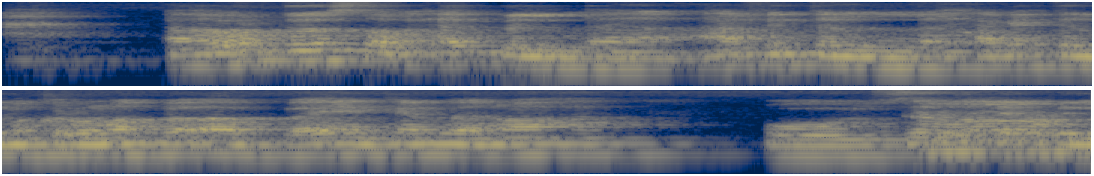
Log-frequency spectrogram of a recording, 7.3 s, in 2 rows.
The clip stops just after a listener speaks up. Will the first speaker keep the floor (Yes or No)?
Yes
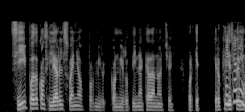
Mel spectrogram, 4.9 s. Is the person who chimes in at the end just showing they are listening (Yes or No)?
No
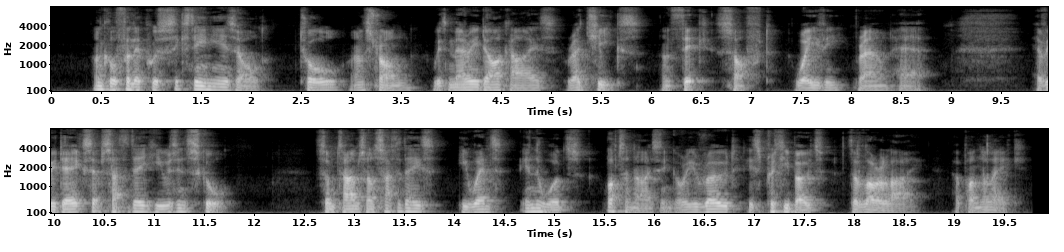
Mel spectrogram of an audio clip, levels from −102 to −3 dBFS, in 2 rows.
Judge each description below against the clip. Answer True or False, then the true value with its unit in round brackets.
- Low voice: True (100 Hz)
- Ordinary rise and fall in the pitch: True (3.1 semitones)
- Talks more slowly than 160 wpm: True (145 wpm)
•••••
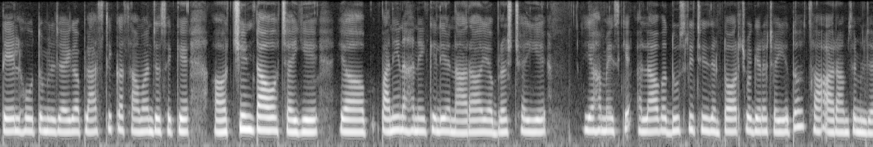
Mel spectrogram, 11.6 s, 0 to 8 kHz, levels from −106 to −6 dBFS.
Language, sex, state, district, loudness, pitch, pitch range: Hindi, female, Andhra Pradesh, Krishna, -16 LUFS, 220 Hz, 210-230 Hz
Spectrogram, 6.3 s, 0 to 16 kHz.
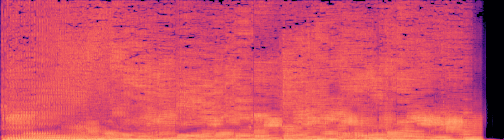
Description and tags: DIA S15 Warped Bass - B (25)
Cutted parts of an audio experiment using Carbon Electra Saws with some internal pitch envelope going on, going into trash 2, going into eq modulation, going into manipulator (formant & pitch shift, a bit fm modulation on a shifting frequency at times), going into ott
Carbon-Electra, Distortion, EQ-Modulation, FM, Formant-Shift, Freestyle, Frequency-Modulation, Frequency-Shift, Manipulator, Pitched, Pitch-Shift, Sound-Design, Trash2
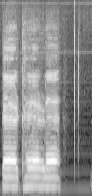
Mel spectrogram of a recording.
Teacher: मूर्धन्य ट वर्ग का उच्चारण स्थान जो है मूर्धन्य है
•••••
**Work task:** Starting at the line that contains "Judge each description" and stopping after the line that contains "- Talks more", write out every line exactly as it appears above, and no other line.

**Written response:**
Judge each description below against the clip. Answer True or False, then the true value with its unit in round brackets.
- Low voice: True (100 Hz)
- Ordinary rise and fall in the pitch: True (3.1 semitones)
- Talks more slowly than 160 wpm: True (145 wpm)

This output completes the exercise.